Published July 16 2011
Two tales of order, disorderIn reply to Ruth Kihm’s article addressing the spin on the insensitivity of Rep. Rick Berg, R-N.D., in his comments about the Minot flood:
This is not an endorsement of Berg but a clarification of the facts in the debate concerning rational and intellectual order on the contrast and comparison that is obvious.
If Kihm would have done her research or homework on the New Orleans spirit and intellectual disorder, she would have found many discrepancies in the state government’s decisions that effected the amount of damage in New Orleans.
Some call it corruption in New Orleans; others call it just an unfortunate incident. Conclusions without facts. Two different perspectives on the ordeal.
Then-Gov. Kathleen Blanco didn’t call up the National Guard until after the fact. People blamed President George W. Bush for that, but he couldn’t make the decision because of the rule of posse comitatus. States’ rights had precedent.
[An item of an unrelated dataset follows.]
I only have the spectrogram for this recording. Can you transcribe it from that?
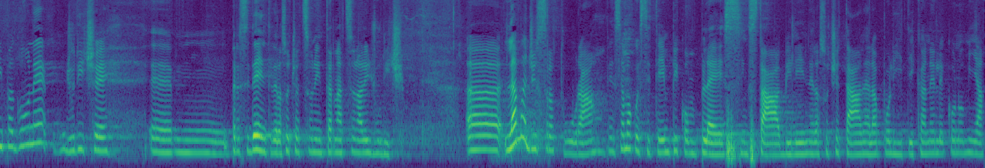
Tony Pagone, giudice eh, presidente dell'Associazione Internazionale Giudici. Uh, la magistratura, pensiamo a questi tempi complessi, instabili nella società, nella politica, nell'economia,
It appeared that New Orleans Mayor Ray Nagin, who had a degree in accounting, had school buses and other vehicles at his disposal, but the school buses were in such disrepair they could not be used. So much for concern for the elderly of New Orleans.
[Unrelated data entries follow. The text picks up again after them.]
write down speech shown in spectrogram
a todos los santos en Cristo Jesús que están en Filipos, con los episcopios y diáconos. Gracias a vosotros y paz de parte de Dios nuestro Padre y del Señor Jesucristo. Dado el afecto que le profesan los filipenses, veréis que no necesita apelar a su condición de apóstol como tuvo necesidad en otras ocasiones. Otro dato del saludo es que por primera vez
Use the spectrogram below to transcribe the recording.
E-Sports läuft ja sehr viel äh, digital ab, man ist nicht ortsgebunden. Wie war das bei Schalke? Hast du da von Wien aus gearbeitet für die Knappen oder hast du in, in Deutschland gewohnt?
The newspapers in New Orleans brought this to the public’s attention and made the point that Nagin never forced an evacuation as Hurricane Ivan threatened the city, but suggested if people stay, they should put an ax in their attic. Good suggestion, yet no evacuation notice.
These cities manage budgets differently. One city council and mayor (Minot) use intellectual order, while the other city commission (New Orleans) uses intellectual disorder or corruption as an excuse; mainly it’s someone else’s fault.
Both state governments exercise volition, or a certain type of will and intelligence, yet one operates in good faith, concern and order
and the other in the way evil works.
There was little looting that I heard of in Minot. Yet in New Orleans, there was a rash of it. Contrasting and comparing is a good thing, which we all need to do in our debate on these subjects. This comparing means there are rights and wrongs in how governments work.
When New Orleans’ books were opened, they found money from the federal government (taxpayer money) that was intended for police officer positions but was not used for such; about 800 police officers were phantom officers. Isn’t that strange, or simply how evil works? Corruption and diversion of taxpayer money to heaven only knows where. This money could have been used to repair the buses that lay idle and were never used, and saved hundreds of lives.
Do I think Berg ought to apologize? NO! He did his contrasting and comparison with the good folks of North Dakota compared to other states and how they’ve handled their tragedies and Mother Nature’s wrath.
North Dakota has some wonderful people who help each other out, and we have a state that has a balanced budget, with no phantom police officers on the rolls. Kudos to any Democrat or Republican who gives credit to North Dakota for its spirit, its stick-to-itiveness and its moral tenacity. We are a great state run by great statesmen.
The above criteria are how I made my judgments and came to my conclusions on the difference concerning what is intellectual disorder and intellectual order. I stand by those criteria reference points.